The Department of Veterans Affairs Information Security Protection Act, a bill recently introduced by U.S. Rep. Ann Kirkpatrick (D-Ariz.), hopes to offer “common-sense steps” to protect veterans.
The bill will protect veterans’ personal information in the Department of Veterans Affairs computer network according to a press release from Kirkpatrick’s office. This would allow the VA to improve information security without compromising the agency’s ability to provide healthcare, benefits and services to vets.
“My bill offers some common-sense steps we can take right away to protect veterans,” Kirkpatrick, who is Arizona’s only member of the House Veterans’ Affairs Committee, said. “By boosting oversight and accountability, we can empower the VA in its core mission of helping the men and women who have served our country.”
Kirkpatrick, the ranking member of the Subcommittee on Oversight and Investigations, is directly connected to ensuring the VA is effective and accountable in handling the personal information of veterans’.
Her legislation, according to the release, would:
-- Ensure the VA follows current federal law and practices on information security mandated by other government agencies.
-- Require the VA to develop an Information Security Strategic Plan that protects current veterans’ information and anticipates future cybersecurity threats. The VA would be required to consult with agencies such as Defense and Homeland Security to establish best practices.
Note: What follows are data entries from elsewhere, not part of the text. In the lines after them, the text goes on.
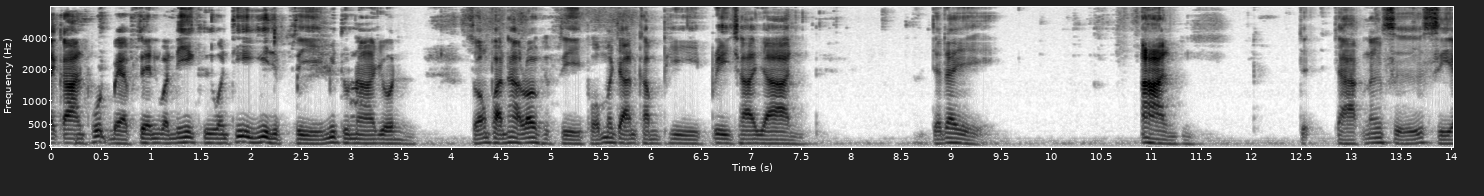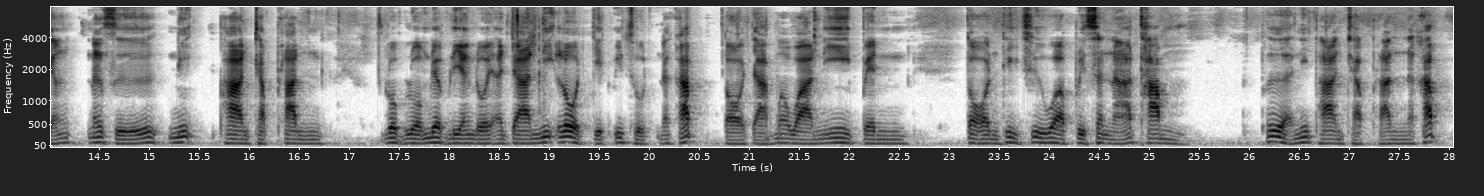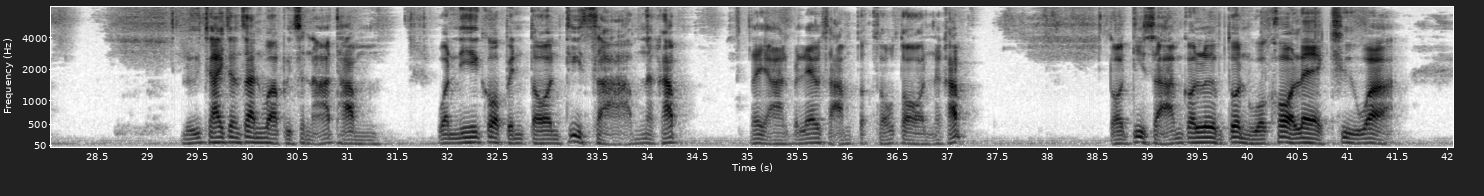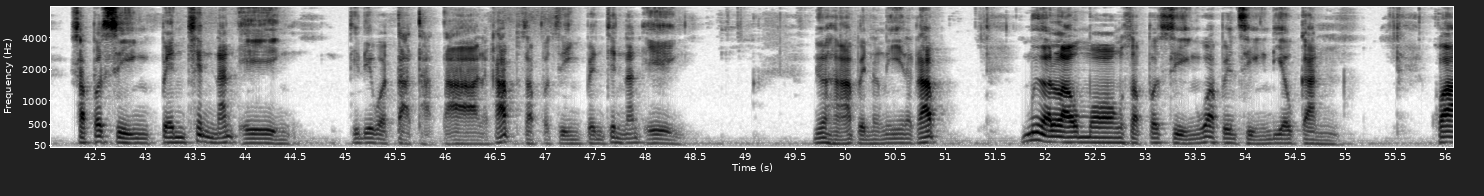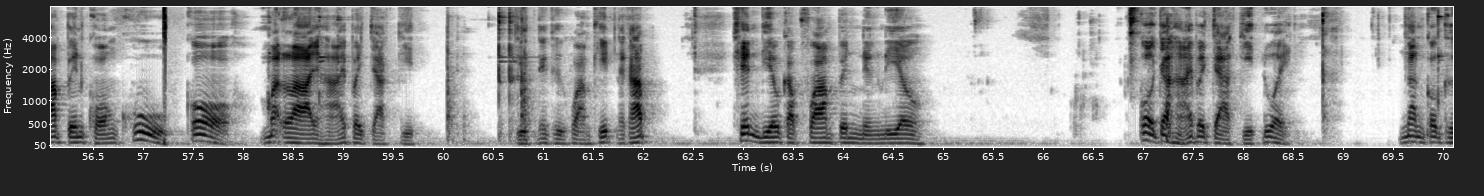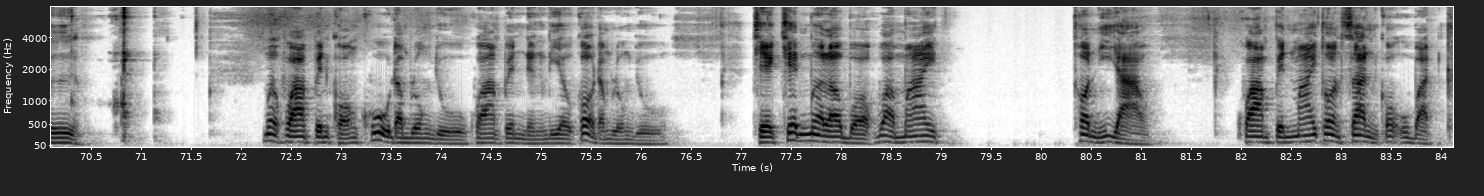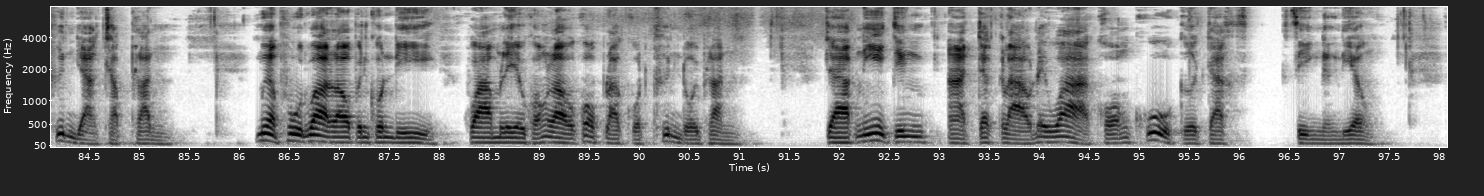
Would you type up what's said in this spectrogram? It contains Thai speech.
รายการพูดแบบเซนวันนี้คือวันที่ 24 มิถุนายน 2564 ผมอาจารย์คำพีปรีชายาน จะได้อ่านจากหนังสือเสียงหนังสือนิพานฉับพลัน รวบรวมเรียบเรียงโดยอาจารย์นิโรธจิตวิสุทธ์นะครับ ต่อจากเมื่อวานนี้เป็นตอนที่ชื่อว่าปริศนาธรรม เพื่อนิพพานฉับพลันนะครับ หรือใช้สั้นๆว่าปริศนาธรรม วันนี้ก็เป็นตอนที่สามนะครับ ได้อ่านไปแล้วสามสองตอนนะครับ ตอนที่สามก็เริ่มต้นหัวข้อแรกชื่อว่าสรรพสิ่งเป็นเช่นนั้นเอง ที่เรียกว่าตาถาตานะครับสรรพสิ่งเป็นเช่นนั้นเอง เนื้อหาเป็นดังนี้นะครับ เมื่อเรามองสรรพสิ่งว่าเป็นสิ่งเดียวกัน ความเป็นของคู่ก็ มลายหายไปจากจิต จิตนี่คือความคิดนะครับ เช่นเดียวกับความเป็นหนึ่งเดียว ก็จะหายไปจากจิตด้วย นั่นก็คือ เมื่อความเป็นของคู่ดำรงอยู่ ความเป็นหนึ่งเดียวก็ดำรงอยู่เชกเช่นเมื่อเราบอกว่าไม้ท่อนนี้ยาว ความเป็นไม้ท่อนสั้นก็อุบัติขึ้นอย่างฉับพลัน เมื่อพูดว่าเราเป็นคนดี ความเลวของเราก็ปรากฏขึ้นโดยพลัน จากนี้จึงอาจจะกล่าวได้ว่าของคู่เกิดจากสิ่งหนึ่งเดียว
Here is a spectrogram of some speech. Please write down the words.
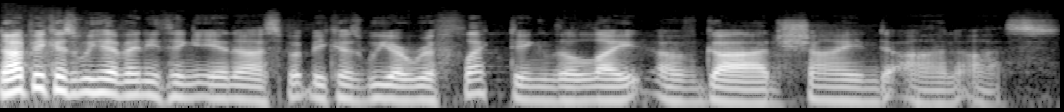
Not because we have anything in us, but because we are reflecting the light of God shined on us.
-- Require the VA to report to Congress on its progress in implementing the Information Security Strategic Plan, report VA employee violations of its policy, and report any incidents involving the compromise of veterans’ personal information either by the VA or from outside cyberattacks.